● Problem to work on
Your reply must contain the lines from the one with "Read speech from spectrogram" through the last line of the material, exact and complete, with no pictures and no other text.

● Extracted material
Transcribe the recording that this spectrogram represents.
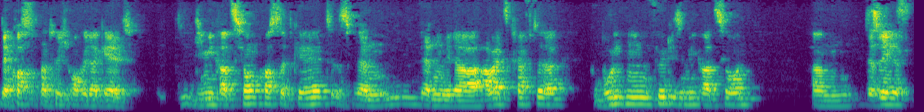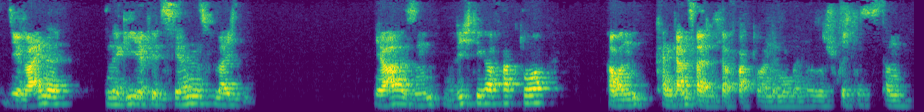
der kostet natürlich auch wieder Geld. Die, Migration kostet Geld, es werden, werden wieder Arbeitskräfte gebunden für diese Migration. Ähm, deswegen ist die reine Energieeffizienz vielleicht, ja, ist ein wichtiger Faktor, aber kein ganzheitlicher Faktor in dem Moment. Also sprich, das ist dann,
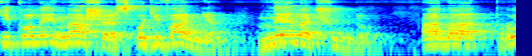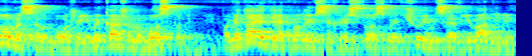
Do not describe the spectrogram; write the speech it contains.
І коли наше сподівання не на чудо, а на промисел Божий, і ми кажемо, Господи, пам'ятаєте, як молився Христос? Ми чуємо це в Євангелії.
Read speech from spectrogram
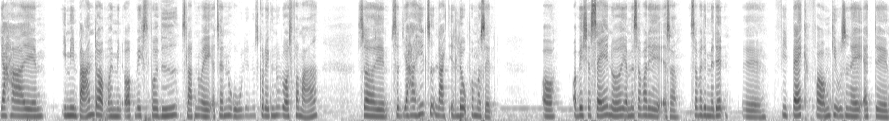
jeg har øh, i min barndom og i min opvækst fået at vide, slap nu af og tag nu roligt, nu skal du ikke, nu er du også for meget. Så, øh, så jeg har hele tiden lagt et låg på mig selv. Og, og hvis jeg sagde noget, jamen så var det, altså, så var det med den øh, feedback fra omgivelsen af, at øh,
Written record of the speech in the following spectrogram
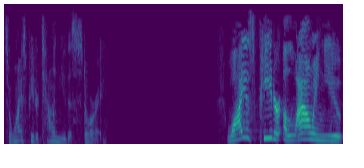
So, why is Peter telling you this story? Why is Peter allowing you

● Written solution
Read speech from spectrogram
jeg har øh, i min barndom og i min opvækst fået at vide, slap nu af og tag nu roligt, nu skal du ikke, nu er du også for meget. Så, øh, så jeg har hele tiden lagt et låg på mig selv. Og, og hvis jeg sagde noget, jamen så var det, altså, så var det med den øh, feedback fra omgivelsen af, at øh,
Written record of the speech in the following spectrogram
So, why is Peter telling you this story? Why is Peter allowing you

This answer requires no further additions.